__Supplied records__
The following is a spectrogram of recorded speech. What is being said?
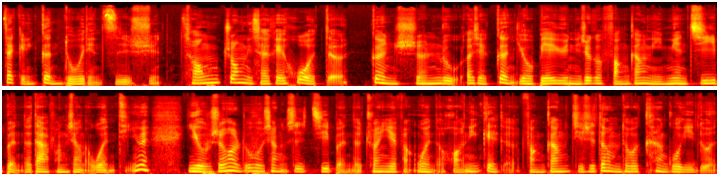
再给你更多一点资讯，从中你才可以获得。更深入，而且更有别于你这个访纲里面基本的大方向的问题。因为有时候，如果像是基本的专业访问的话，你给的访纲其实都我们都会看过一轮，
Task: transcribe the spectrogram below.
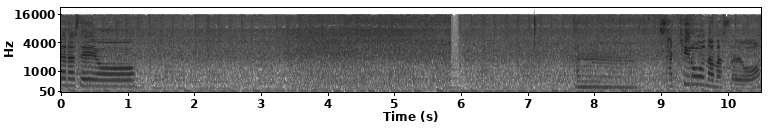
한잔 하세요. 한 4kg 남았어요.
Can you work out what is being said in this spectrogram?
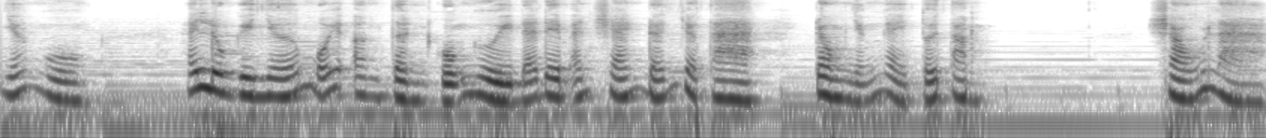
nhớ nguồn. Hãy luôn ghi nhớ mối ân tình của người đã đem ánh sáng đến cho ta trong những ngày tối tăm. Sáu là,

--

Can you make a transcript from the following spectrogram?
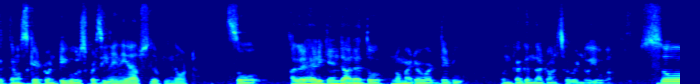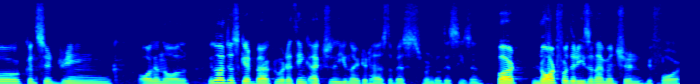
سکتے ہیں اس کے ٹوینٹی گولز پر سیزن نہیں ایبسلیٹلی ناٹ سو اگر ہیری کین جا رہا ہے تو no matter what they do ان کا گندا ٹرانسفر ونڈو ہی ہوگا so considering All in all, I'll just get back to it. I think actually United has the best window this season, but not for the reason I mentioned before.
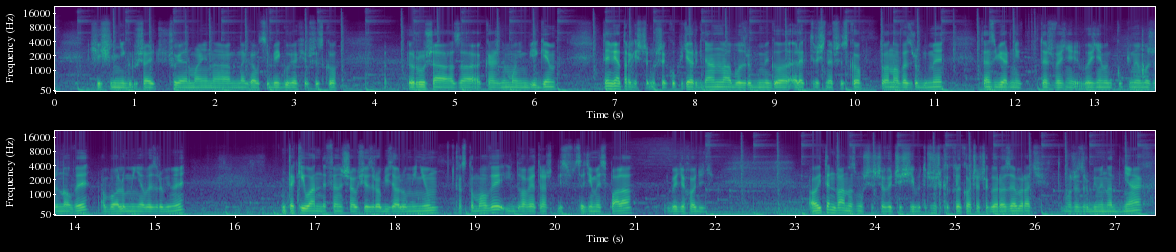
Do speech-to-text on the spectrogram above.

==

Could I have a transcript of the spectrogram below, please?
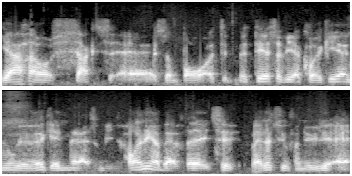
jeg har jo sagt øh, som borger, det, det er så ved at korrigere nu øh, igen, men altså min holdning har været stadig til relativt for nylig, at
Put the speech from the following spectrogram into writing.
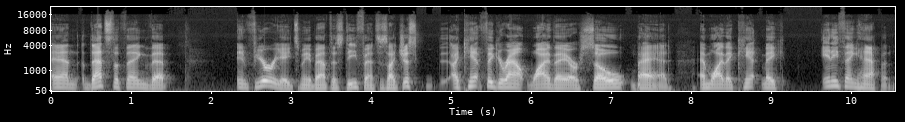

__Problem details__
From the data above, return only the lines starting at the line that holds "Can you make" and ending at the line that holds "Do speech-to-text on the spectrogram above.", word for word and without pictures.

__Problem solution__
Can you make a transcript from the following spectrogram?
سکتے ہیں اس کے ٹوینٹی گولز پر سیزن نہیں ایبسلیٹلی ناٹ سو اگر ہیری کین جا رہا ہے تو no matter what they do ان کا گندا ٹرانسفر ونڈو ہی ہوگا so considering All in all, I'll just get back to it. I think actually United has the best window this season, but not for the reason I mentioned before.
Do speech-to-text on the spectrogram above.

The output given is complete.